With storms Ciara, Dennis and Jorge wreaking havoc across the country, Keeley Davies, Head of Property Claims at Hiscox UK, explains how the company managed the influx of insurance claims with a personal touch.
We’re passionate about the weather in the UK – it’s the perfect conversation filler. However, in the last five weeks, discussions about the weather have been of a more serious nature with the arrival of storm Ciara (dubbed “storm of the century”), followed closely by storms Dennis and Jorge.
Extreme weather can cause severe flooding and damage to homes, meaning that insurers have experienced an influx of claims. Keeley Davies, Head of Property Claims at Hiscox UK, has experienced first-hand how the storms have impacted policyholders and why their requirements sometimes go beyond the words on the claim document.
The little things
One customer whose property flooded was moved quickly into alternative accommodation in a hotel. “She mentioned to one of Hiscox’s Claims Underwriters that she didn’t mind not having clean clothes, among other things, but she was really upset that she didn’t have her face cream,” says Keeley. “So, one of our team ordered her some and had it delivered to the hotel. Sometimes it’s the little things that matter to people.”
Keeley recalls another customer, an elderly gentleman, whose property had flooded and he had been stuck upstairs with his dog for three days. “He had also recently had a stroke and was reluctant to move too far out of the area – but everywhere close by had been flooded and therefore accommodation within a five-mile radius was very hard to find,” she says, adding that the Hiscox Field Claims team persevered, phoning around local hotels and pubs before finding accommodation for the customer and his canine companion.
Throughout the influx of claims, Hiscox has ensured that it responds in a timely manner. “We settled a flood claim on day one on the phone. It was clear from our conversation with the policyholder that the level of damage was so devastating that it was going to be a total loss, so we paid that claim out immediately so the customer could start buying new equipment and limiting the impact to his business operations,” says Keeley.
Hiscox UK has a ‘surge plan’ in place for scenarios such as extreme weather, which prepares the business for an increase in claims, including looking at resourcing and how exactly to handle the claims process in the event of a sudden increase in demand.

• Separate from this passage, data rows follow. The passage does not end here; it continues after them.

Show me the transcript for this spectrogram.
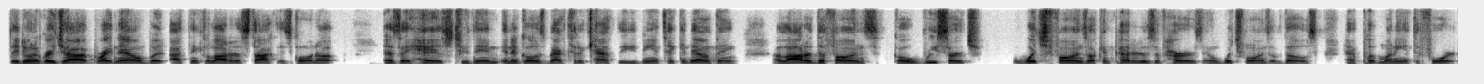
they're doing a great job right now, but I think a lot of the stock is going up as a hedge to them. And it goes back to the Cathie being taken down thing. A lot of the funds go research which funds are competitors of hers and which ones of those have put money into Ford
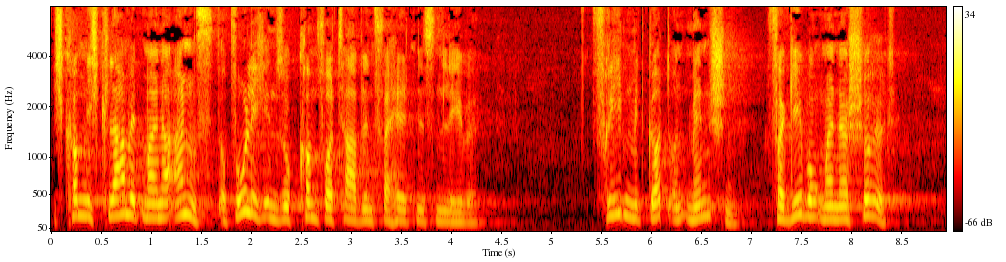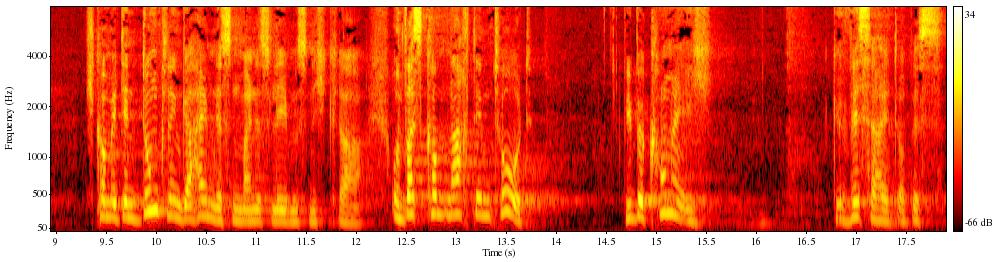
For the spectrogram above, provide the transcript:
Ich komme nicht klar mit meiner Angst, obwohl ich in so komfortablen Verhältnissen lebe. Frieden mit Gott und Menschen, Vergebung meiner Schuld. Ich komme mit den dunklen Geheimnissen meines Lebens nicht klar. Und was kommt nach dem Tod? Wie bekomme ich Gewissheit, ob es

“We did a dry run of our surge plan in November 2019, so it was in front of mind,” says Keeley. “We are always closely monitoring the weather using weather alert services, so we have a good lead-in time if there is something that could impact our customers. This allows us to invoke our surge plan early and make preparations.”
Hiscox puts its customers at the heart of everything it does, which can mean making some difficult decisions to uphold this value. For example, invoking its surge plan meant it needed all hands on deck. “We’ve asked four people to postpone taking their insurance exams, we’ve postponed a training course for the team, and a few people have volunteered to cancel their annual leave, despite it being half-term,” says Keeley.
When it comes to dealing with extreme weather conditions, Keeley says brokers can help policyholders prepare. “Before something even happens, particularly in regards to flooding, we can encourage customers to sign up to weather alerts from local environmental agencies so they are forewarned. Following this, if there is a risk of flooding, move important items upstairs (if possible), or up high. We can replace a chair, but not a photo album,” she says.
Keeley recommends that policyholders phone Hiscox as soon as they are aware of any damage so that they can offer support and advice from the outset, and engage with their panel of approved suppliers to arrange alternative accommodation, prompt strip out and drying so that customers can return home as soon as possible.